=== Begin Enclosure ===

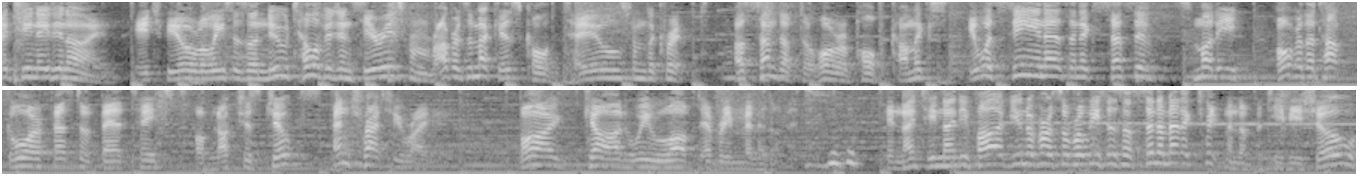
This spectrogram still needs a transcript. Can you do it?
Nineteen eighty nine. HBO releases a new television series from Robert Zemeckis called Tales from the Crypt. A send up to horror pulp comics, it was seen as an excessive, smutty, over the top gore fest of bad taste, obnoxious jokes, and trashy writing. By God, we loved every minute of it. In 1995, Universal releases a cinematic treatment of the TV show,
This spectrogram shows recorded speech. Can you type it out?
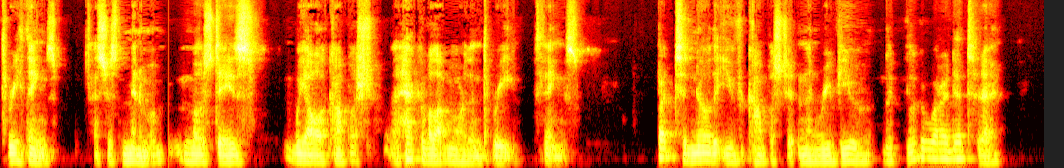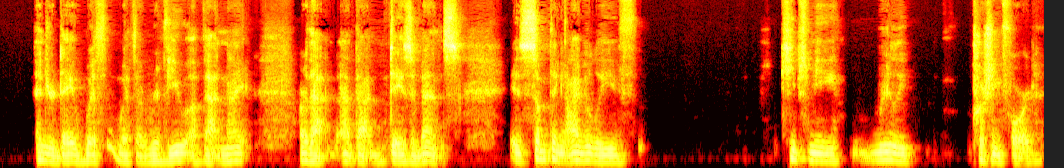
three things. That's just minimum. Most days, we all accomplish a heck of a lot more than three things. But to know that you've accomplished it and then review, like, look at what I did today. End your day with with a review of that night or that at that day's events is something I believe keeps me really pushing forward.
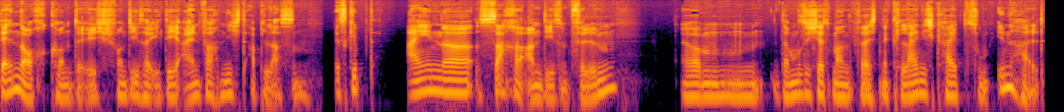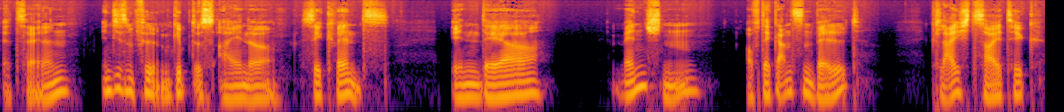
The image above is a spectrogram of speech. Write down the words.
Dennoch konnte ich von dieser Idee einfach nicht ablassen. Es gibt eine Sache an diesem Film, ähm, da muss ich jetzt mal vielleicht eine Kleinigkeit zum Inhalt erzählen. In diesem Film gibt es eine Sequenz, in der Menschen auf der ganzen Welt gleichzeitig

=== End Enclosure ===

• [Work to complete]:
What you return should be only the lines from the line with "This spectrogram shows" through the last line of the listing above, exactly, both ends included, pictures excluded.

• [Output]:
This spectrogram shows recorded speech. Can you type it out?
three things. That's just minimum. Most days, we all accomplish a heck of a lot more than three things. But to know that you've accomplished it and then review, like, look at what I did today. End your day with with a review of that night or that at that day's events is something I believe keeps me really pushing forward.
The image above is a spectrogram of speech. Write down the words.
Dennoch konnte ich von dieser Idee einfach nicht ablassen. Es gibt eine Sache an diesem Film, ähm, da muss ich jetzt mal vielleicht eine Kleinigkeit zum Inhalt erzählen. In diesem Film gibt es eine Sequenz, in der Menschen auf der ganzen Welt gleichzeitig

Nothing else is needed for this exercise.